Get involved on the Women in Power sessions at the African Utility Week and POWERGEN Africa conference. Click here to register to attend or for more information about the event.

Gender equality experts then recommend a range of participatory techniques, such as focus groups, community mapping and transect walks, to fully capture the challenges, needs and interests of the participants.

After identifying the gender baseline, an equal opportunities action plan should be established to reduce and overcome the gaps and challenges identified, as well as to maximise the opportunities.

Throughout the process, it is important to ensure ongoing and continuous communication between the project and community committees, which should be equally represented by men and women.  Gender-sensitive indicators, such as employment figures by gender and skill level, number of female customers or number of women participating in community meetings, should be identified to monitor whether the objectives of the project are achieved.

Of course, this is speaking primarily from a project implementation perspective. Equally important is to involve women in energy policy to ensure the design and dissemination of locally appropriate energy technologies and services.

Time to seize the initiative

Gender equality and female empowerment is a crucial part of the solution to many central development challenges, not just in terms of transitioning to a low-carbon energy system, but also in terms of effective family planning, alleviating poverty, improving healthcare and ensuring quality education for all.
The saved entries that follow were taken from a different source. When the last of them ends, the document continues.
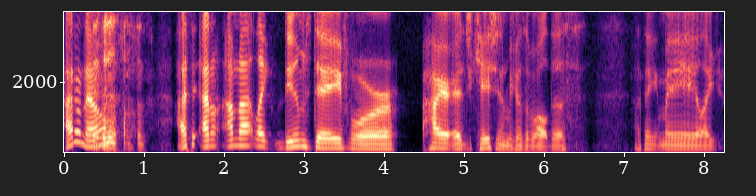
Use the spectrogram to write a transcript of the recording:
I don't know. Isn't it something? I think I don't. I'm not like doomsday for higher education because of all this. I think it may like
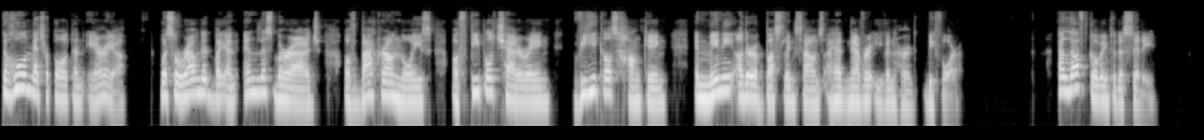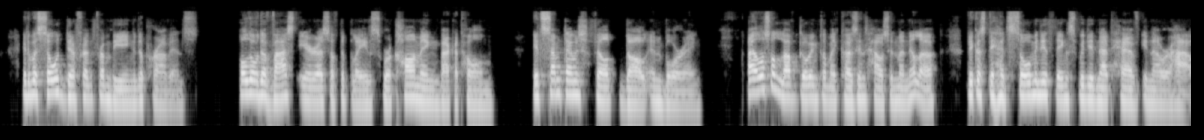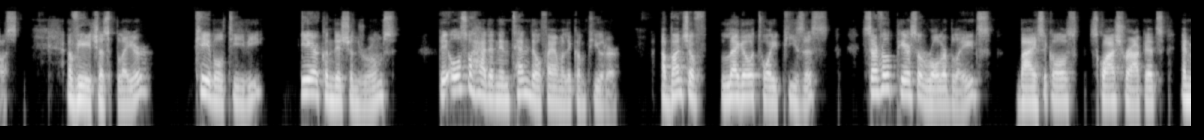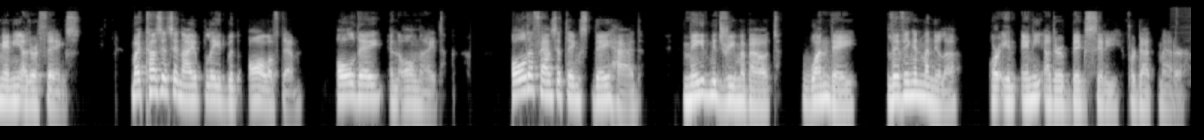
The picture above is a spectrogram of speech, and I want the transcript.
The whole metropolitan area was surrounded by an endless barrage of background noise of people chattering, vehicles honking, and many other bustling sounds I had never even heard before. I loved going to the city. It was so different from being in the province. Although the vast areas of the plains were calming back at home, it sometimes felt dull and boring. I also loved going to my cousin's house in Manila because they had so many things we did not have in our house a VHS player, cable TV, air conditioned rooms. They also had a Nintendo family computer, a bunch of Lego toy pieces, several pairs of rollerblades, bicycles, squash rackets, and many other things. My cousins and I played with all of them, all day and all night. All the fancy things they had, made me dream about one day living in Manila or in any other big city for that matter.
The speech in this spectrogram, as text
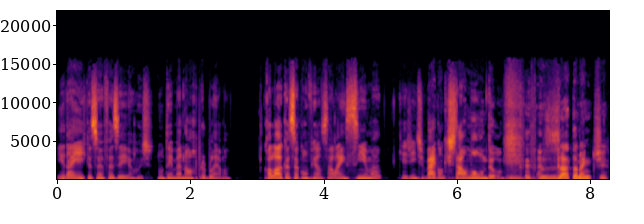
E daí que você vai fazer erros? Não tem menor problema. Coloca essa confiança lá em cima, que a gente vai conquistar o mundo. Exatamente.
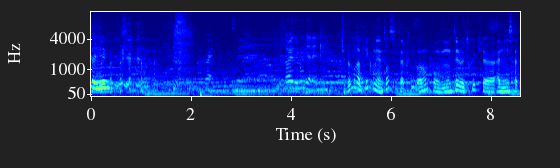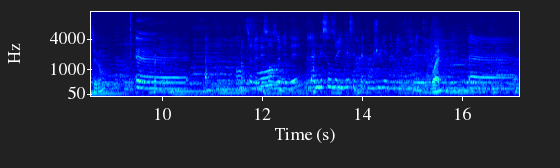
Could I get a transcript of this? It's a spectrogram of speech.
connu. Ouais, c'est un travail de longue haleine. Tu peux me rappeler combien de temps ça t'a pris vraiment pour monter le truc euh, administrativement Euh, bah, À en partir de la naissance de l'idée, La naissance de l'idée s'est faite en juillet 2018. Ouais. Euh,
But in the context of the blossoming renewable energy sector, gender equality also makes profound business sense. Investing in women leads to increases in productivity, organisational effectiveness, return on investment and higher consumer satisfaction.